It’s happening at the very lunch we are eating at Her Name Is Han, where the classic bibimbap is reinterpreted with farro (mixed in with the rice), lending its nutty nature to the dish. The entire thing is topped with a large dollop of house-fermented anchovy doenjang, which gives the whole bowl a creamy funky undertone. And, where cubes of cold and silky house tofu are topped with a sweet and nutty black sesame dressing and crispy onions, still hot from the fryer. “This place, it’s not a barbecue restaurant; it’s not an old-school soup restaurant. It’s doing its own thing, which is classics done in a modern way,” Rodbard says.

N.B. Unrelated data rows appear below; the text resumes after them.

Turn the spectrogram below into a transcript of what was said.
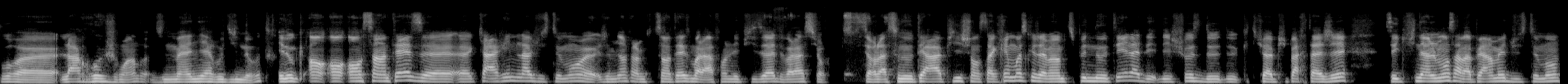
pour euh, la rejoindre d'une manière ou d'une autre. Et donc, en, en, en synthèse, euh, Karine, là, justement, j'aime bien faire une petite synthèse moi, à la fin de l'épisode, voilà, sur, sur la sonothérapie, chant sacré. Moi, ce que j'avais un petit peu noté, là, des, des choses de, de, que tu as pu partager, c'est que finalement, ça va permettre justement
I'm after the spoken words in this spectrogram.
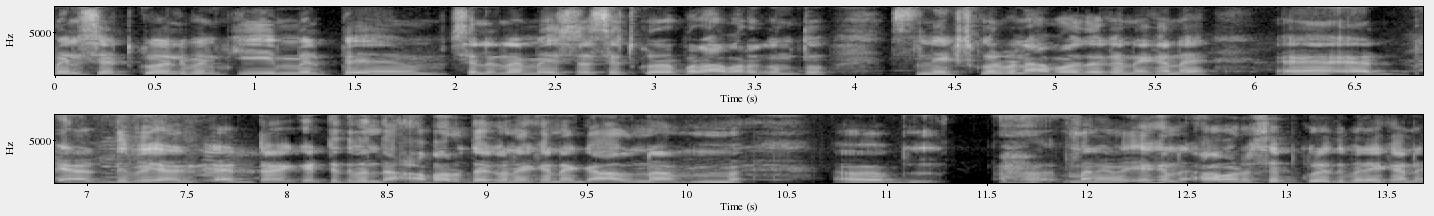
মেল সেট করে নেবেন, কি মেল ছেলে না মেলটা সেট করার পর আবারও কিন্তু নেক্সট করবেন। আবারও দেখেন এখানে অ্যাড অ্যাড দেবে অ্যাডটাকে কেটে দেবেন। আবারও দেখুন এখানে গাল না মানে এখানে আবারও সেভ করে দেবেন এখানে।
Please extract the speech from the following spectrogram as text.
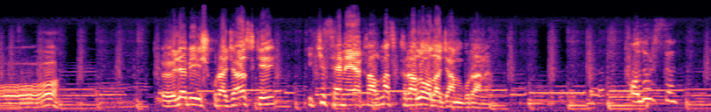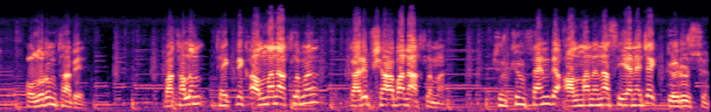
Oo. Öyle bir iş kuracağız ki iki seneye kalmaz kralı olacağım buranın. Olursun. Olurum tabi. Bakalım teknik Alman aklı mı, garip Şaban aklı mı? Türk'ün fendi Alman'ı nasıl yenecek görürsün.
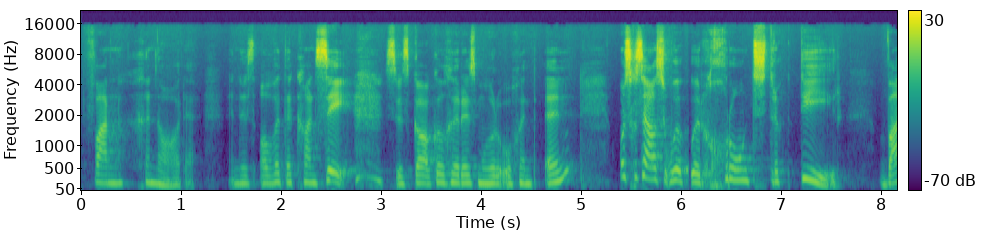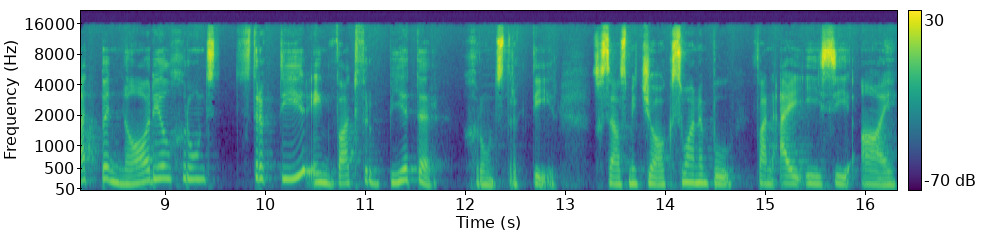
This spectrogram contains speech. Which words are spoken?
van genade. En dis al wat ek kan sê. So skakel gerus môreoggend in. Ons gesels ook oor grondstruktuur. Wat benadeel grondstruktuur en wat verbeter grondstruktuur? Ons gesels met Jacques Swanepoel van AECI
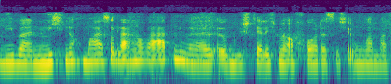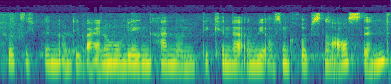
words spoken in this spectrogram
lieber nicht noch mal so lange warten, weil irgendwie stelle ich mir auch vor, dass ich irgendwann mal 40 bin und die Beine hochlegen kann und die Kinder irgendwie aus dem Gröbsten raus sind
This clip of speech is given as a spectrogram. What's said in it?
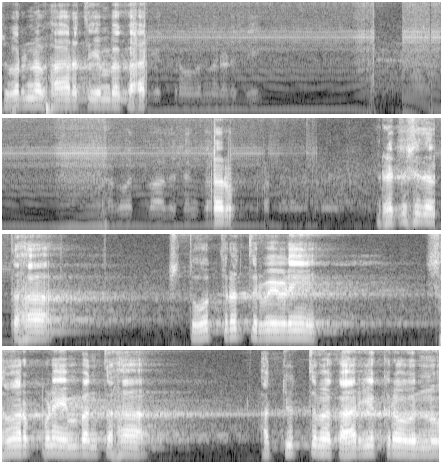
ಸುವರ್ಣ ಭಾರತಿ ಎಂಬ ಕಾರ್ಯಕ್ರಮವನ್ನು ನಡೆಸಿ ಭಗವತ್ಪಾದ ಶಂಕರರು ರಚಿಸಿದಂತಹ ಸ್ತೋತ್ರ ತ್ರಿವೇಣಿ ಸಮರ್ಪಣೆ ಎಂಬಂತಹ ಅತ್ಯುತ್ತಮ ಕಾರ್ಯಕ್ರಮವನ್ನು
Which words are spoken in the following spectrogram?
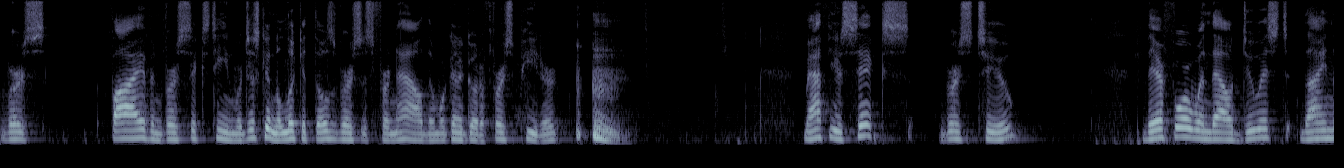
Verse 5 and verse 16. We're just going to look at those verses for now, then we're going to go to 1 Peter. Matthew 6, verse 2. Therefore, when thou doest thine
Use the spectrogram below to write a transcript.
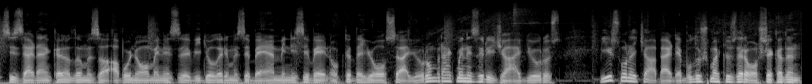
Sizlerden kanalımıza abone olmanızı, videolarımızı beğenmenizi ve noktadahi olsa yorum bırakmanızı rica ediyoruz. Bir sonraki haberde buluşmak üzere, hoşçakalın.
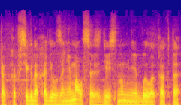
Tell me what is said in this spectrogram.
так как всегда ходил, занимался здесь, ну мне было как-то,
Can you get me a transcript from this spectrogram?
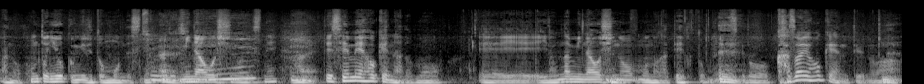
あの本当によく見ると思うんですね、ね、見直しのですね、はい、で生命保険などもえー、いろんな見直しのものが出ると思うんですけど、ええ、家財保険っていうのは、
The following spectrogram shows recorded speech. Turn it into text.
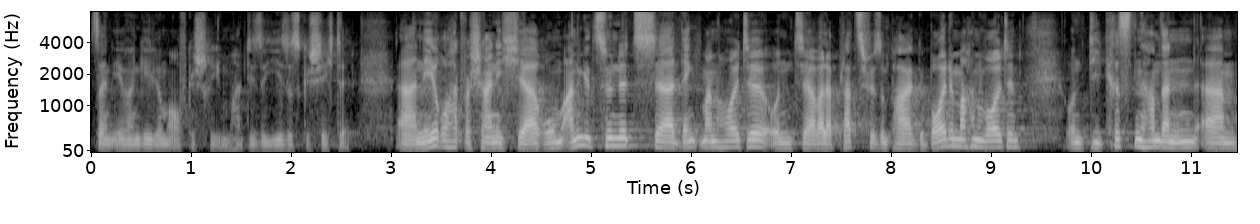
sein Evangelium aufgeschrieben hat, diese Jesus-Geschichte. Äh, Nero hat wahrscheinlich äh, Rom angezündet, äh, denkt man heute, und weil er Platz für so ein paar Gebäude machen wollte. Und die Christen haben dann ähm,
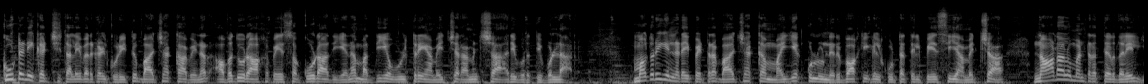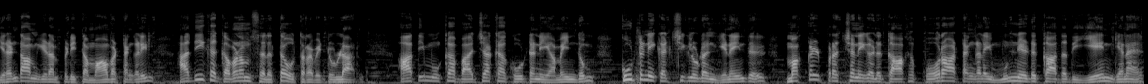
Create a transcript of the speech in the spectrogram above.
கூட்டணி கட்சி தலைவர்கள் குறித்து பாஜகவினர் அவதூறாக பேசக்கூடாது என மத்திய உள்துறை அமைச்சர் அமித்ஷா அறிவுறுத்தியுள்ளார். மதுரையில் நடைபெற்ற பாஜக மையக்குழு நிர்வாகிகள் கூட்டத்தில் பேசிய அமித்ஷா நாடாளுமன்ற தேர்தலில் இரண்டாம் இடம் பிடித்த மாவட்டங்களில் அதிக கவனம் செலுத்த உத்தரவிட்டுள்ளார். அதிமுக பாஜக கூட்டணி அமைந்தும் கூட்டணி கட்சிகளுடன் இணைந்து மக்கள் பிரச்சினைகளுக்காக போராட்டங்களை முன்னெடுக்காதது ஏன் என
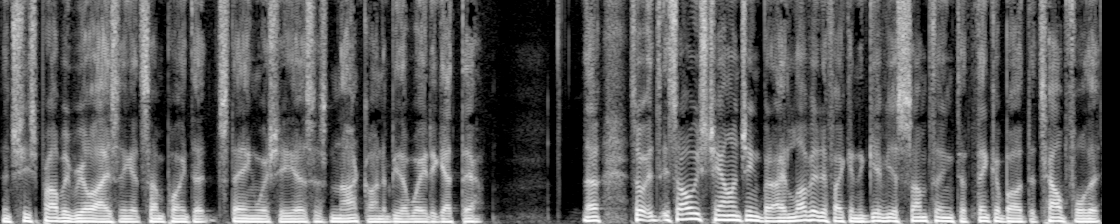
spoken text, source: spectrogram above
then she's probably realizing at some point that staying where she is is not going to be the way to get there. So it's, it's always challenging, but I love it if I can give you something to think about that's helpful, that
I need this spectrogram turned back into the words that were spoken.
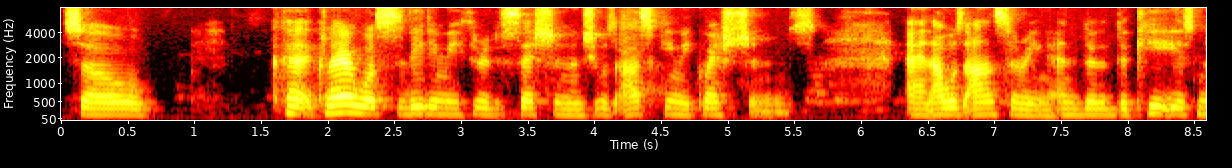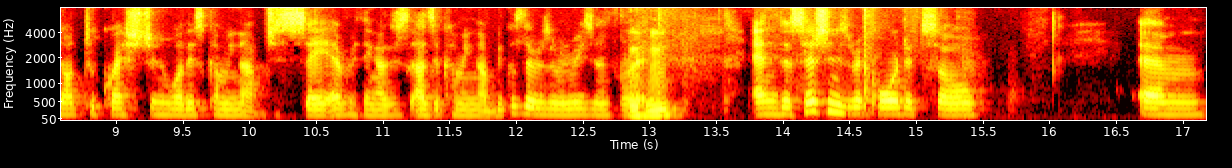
So Claire was leading me through the session and she was asking me questions and I was answering. And the, the key is not to question what is coming up, just say everything as, as it coming up because there is a reason for mm-hmm. it. And the session is recorded. So, um,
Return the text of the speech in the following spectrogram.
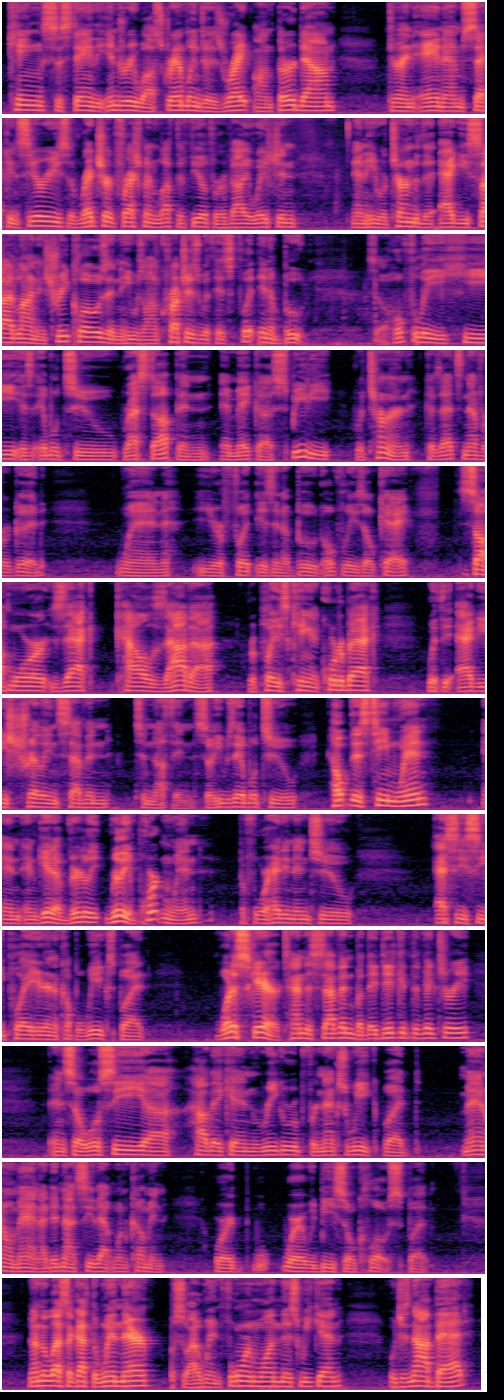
King sustained the injury while scrambling to his right on third down during A&M's second series. The redshirt freshman left the field for evaluation, and he returned to the Aggies sideline in street clothes, and he was on crutches with his foot in a boot. So hopefully he is able to rest up and, and make a speedy return because that's never good when your foot is in a boot. Hopefully he's okay. Sophomore Zach Calzada replaced King at quarterback with the Aggies trailing seven to nothing. So he was able to help this team win and, and get a really really important win before heading into SEC play here in a couple weeks. But what a scare, ten to seven. But they did get the victory, and so we'll see uh, how they can regroup for next week. But man, oh man, I did not see that one coming where it, where it would be so close. But nonetheless, I got the win there. So I went four and one this weekend, which is not bad.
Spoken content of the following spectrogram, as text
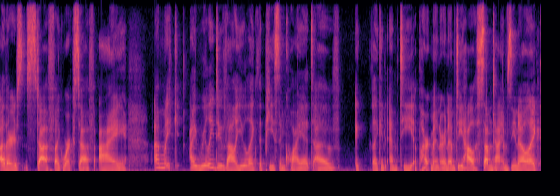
other stuff, like work stuff, I I'm like I really do value like the peace and quiet of like an empty apartment or an empty house sometimes you know? Like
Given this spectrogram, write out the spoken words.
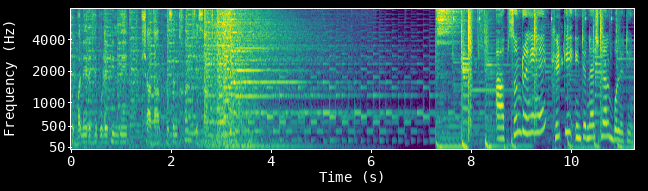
तो बने रहे बुलेटिन में शादाब हसन खान के साथ। आप सुन रहे हैं खिड़की इंटरनेशनल बुलेटिन।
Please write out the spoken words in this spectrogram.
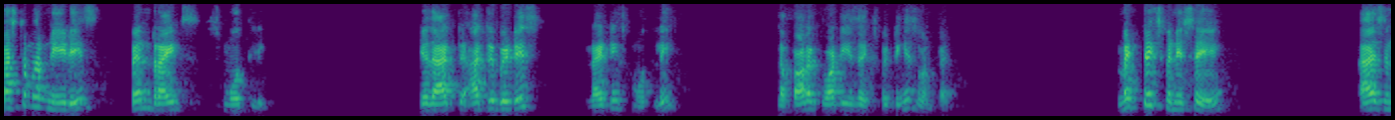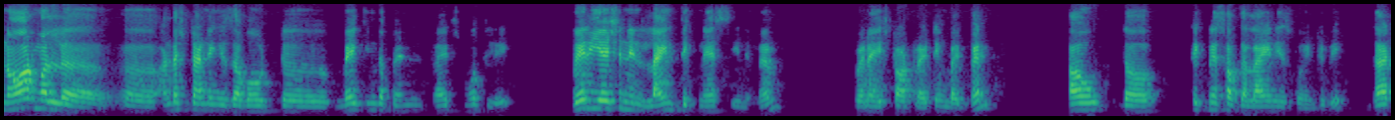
Customer need is pen writes smoothly. Here that attribute is writing smoothly. The product what he is expecting is one pen. Metrics when you say as normal uh, uh, understanding is about uh, making the pen write smoothly, variation in line thickness in mm when I start writing by pen how the thickness of the line is going to be that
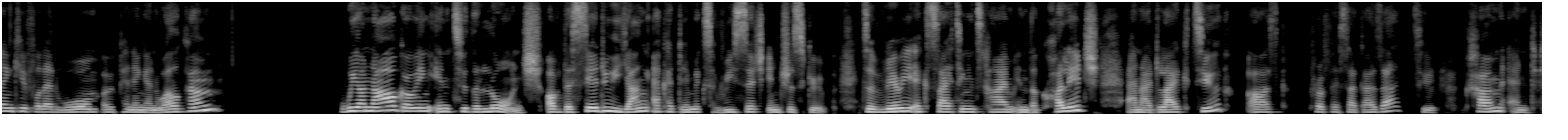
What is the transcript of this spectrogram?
Thank you for that warm opening and welcome. We are now going into the launch of the CEDU Young Academics Research Interest Group. It's a very exciting time in the college, and I'd like to ask Professor Gaza to come and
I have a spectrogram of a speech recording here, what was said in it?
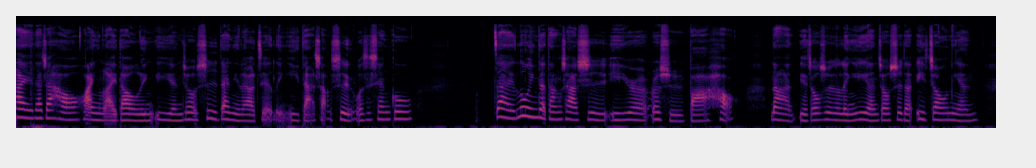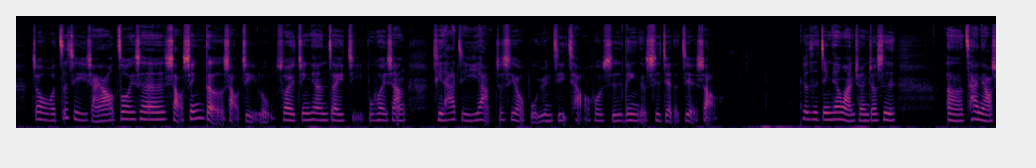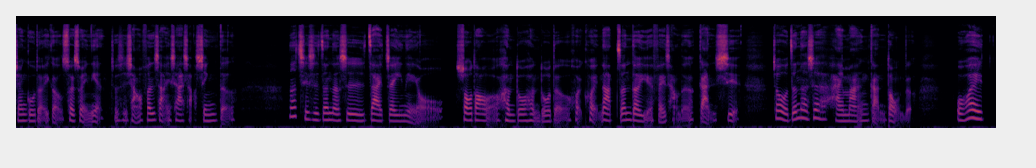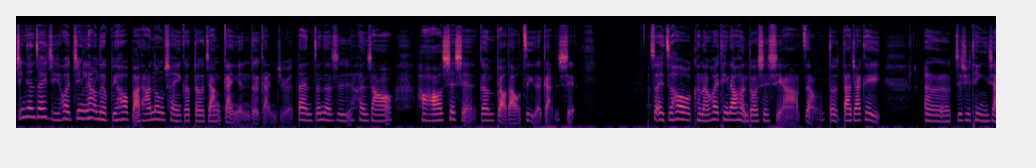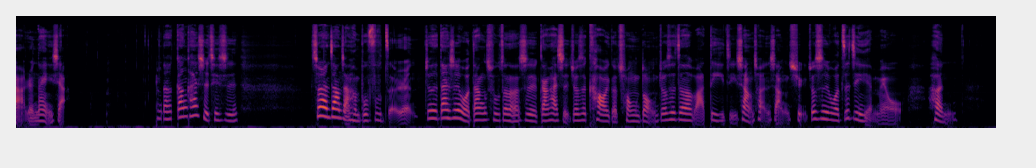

Hong hopes that this new momentum will ultimately lead to a time “when some American or European chef is doing not [just] kimchi here or there but a full-on Korean restaurant,” he says. “You see Alex Stupak doing a Mexican restaurant. He’s not Mexican. That’s how far Mexican cuisine has come.” The pair have fantasies of chefs opening juk (Korean porridge) stands and restaurants specializing inhoe, a raw fish preparation.
But neither is willing to compromise the cuisine’s integrity to get there. Both at the restaurant (for Hong) and in the book, the duo is determined to put forward an honest yet modern interpretation of flavors without having to “bastardize or Americanize” the food, Hong explains. That being said, they aren’t beyond some playful interpretations like a rich and craveable bacon kimchi fried rice (see the recipe). Still, nearly all of the recipes in the book are rooted in tradition and are remarkably approachable, interspersed with essays and humorous anecdotes from their research trips.
They’ve put a lot of faith in the book to draw readers into the kitchen to cook doenjang jjigae (a hot soup of beef, tofu and clams),haemul pajeon (a squid and shrimp pancake) and mukeunji kimchi mandu (or aged kimchi dumplings), hoping that by introducing diners to these dishes, a greater hunger for Korean food will rise up.
Like a true evangelist, Rodbard says, “We’re not worried about once you try it; our job is to make sure you try it one time.”
Koreatown cookbook authors Deuki Hong and Matt Rodbard are part of a small but growing force to introduce diners to modern Korean food.
By Tasting Table